Nurses are still facing high patient loads and mandated overtime that is causing greater stress, said Robert Weitzel, president of the Ohio Nurses Association. This may be causing churn among open nursing positions as workers enter and leave the workforce, he said.
“Around 100,000 nurses have left the bedside since the pandemic started due to burnout (and) unsafe working conditions. States where safe staffing mandates are have enticed some nurses to return back to the bedside,” Weitzel said.
U.S. Sen. Sherrod Brown visited Dayton in April to advocate for federal legislation that would set minimum nurse-to-patient staffing standards. That follows similar limits being set in California.,
“Two-thirds of staff nurses in California said that state ratio laws make them more likely to stay at their jobs and 74% say that it has improved quality care in that state,” Weitzel said.
He cited other similar staffing ratios being mandated in states like Oregon, Washington, and Connecticut.
Those representing hospitals say flexibility is needed with patient-staff ratios.
“GDAHA hospitals prioritize patient safety alongside the well-being of their dedicated staff and employees. While staffing ratios have been proposed as a solution to improve patient safety and retain nurses in acute care settings, delivering care in a hospital setting requires operational nimbleness to respond to a dynamic and complex environment,” said Sarah Hackenbracht, president and CEO of the Greater Dayton Area Hospital Association (GDAHA).
That flexibility is needed to provide optimal care, she said.
“Implementing rigid nurse staffing ratios can limit a hospital’s ability to allocate resources efficiently based on the unique requirements of their overall patient population. Hospitals require the autonomy to adjust staffing based on patient acuity and individual care plans,” Hackenbracht said.
The Ohio Nurses Association says mandated patient-to-nurse ratios would help nurses give each patient more attention. Patients at hospitals with staffing limits — typically four patients to one nurse patients — were less likely to be re-admitted within 30 days, Weitzel said.
Hospitals say they need “evidence-based staffing models that consider the specific needs of each hospital,” Hackenbracht said.
“Collaboration among health care professionals, including nurses, physicians, and administrators, is essential to making informed staffing decisions that enhance patient outcomes while ensuring the safety and satisfaction of our clinical and non-clinical staff,” Hackenbracht said.
Hospitals in the Dayton region partnered in 2019 to share best practices on providing support for work-related stress and burnout, Hackenbracht said.
“When revisited in 2021, during COVID-19, trauma also emerged because of the devastating losses of patients and peers that healthcare workers experienced. Hospital leaders are consistently engaging their workforce to identify problems and develop actionable solutions, such access to trained emotional support staff (crisis counselors, faith leaders, etc.) during and after a challenging event,” Hackenbracht said.
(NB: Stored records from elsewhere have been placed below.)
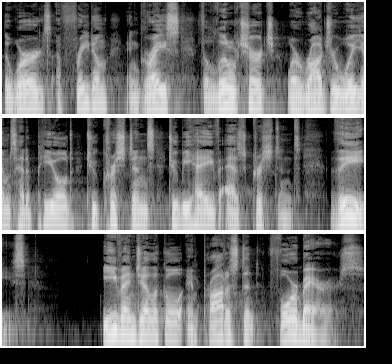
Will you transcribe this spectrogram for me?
the words of freedom and grace, the little church where Roger Williams had appealed to Christians to behave as Christians. These evangelical and Protestant forebears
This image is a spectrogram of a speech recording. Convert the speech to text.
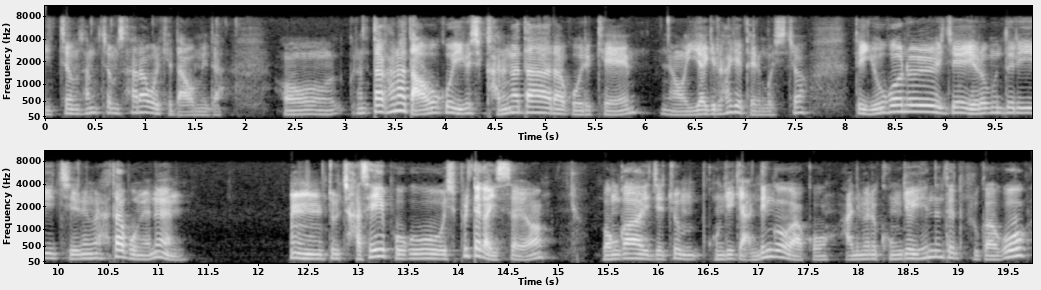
2.3.4라고 이렇게 나옵니다. 어, 그럼 딱 하나 나오고 이것이 가능하다라고 이렇게 어, 이야기를 하게 되는 것이죠. 근데 요거를 이제 여러분들이 진행을 하다 보면은 음, 좀 자세히 보고 싶을 때가 있어요. 뭔가 이제 좀 공격이 안 된 것 같고 아니면 공격이 했는데도 불구하고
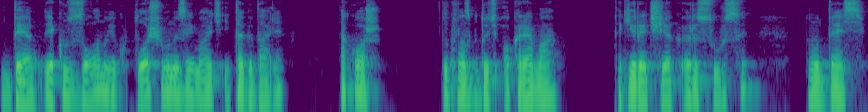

The health care workforce is continuing to grow in the Dayton region. Premier Health and Kettering Health currently have more than 4,800 open positions each, according to Ohio Means Jobs.
“Health care is a sector of our region’s economy that is consistently hiring because of the overall commitment to serve the health care needs of our communities,” Hackenbracht said.
Some areas of health care were experiencing higher vacancy rates prior to COVID-19, which exacerbated the issue, she said. The industry is also experiencing more Baby Boomers retiring.
“Health care organizations will have to remain nimble and attractive to current and future generations of workers to fill vacancies across an organization. Looking to the future, the American Hospital Association projects continued growth in almost all sectors of health care delivery, but higher growth in outpatient, ambulatory surgery, and home care,” Hackenbracht said.
Educational institutions are also continuing to expand their options for students. Sinclair Community College has increased the students it admits in areas where there are critical workforce shortages, such as respiratory therapy, radiologic technology and dental hygiene, in partnership with area health care institutions.
“We’ve increased the number of students by 20%, and we were able to do that only because our employers are supporting us with clinical experiences, so if we didn’t have that partnership, we couldn’t do the increase in admission,” said Dr. Rena Sebor, dean of health sciences at Sinclair Community College.
They are also bringing a focus to both the patient and the provider’s wellness, Sebor said.
“The pandemic has certainly created burnout in our current and existing health care workforce. It’s also made those who may have once upon a time been interested in health care question if it’s for them, but we have focused our curriculum and our newer curriculum on integrating trauma-informed care into some of the programs,” Sebor said.
Trauma-informed care takes into consideration the patient’s past experiences and traumas, as well as recognizes the provider’s wellness is also important in order to provide optimal care.
“The wellness of the provider is also considered, and that was highlighted when we were working with our hospital employers on designing our new Bachelor’s of Science and Nursing degree,” Sebor said.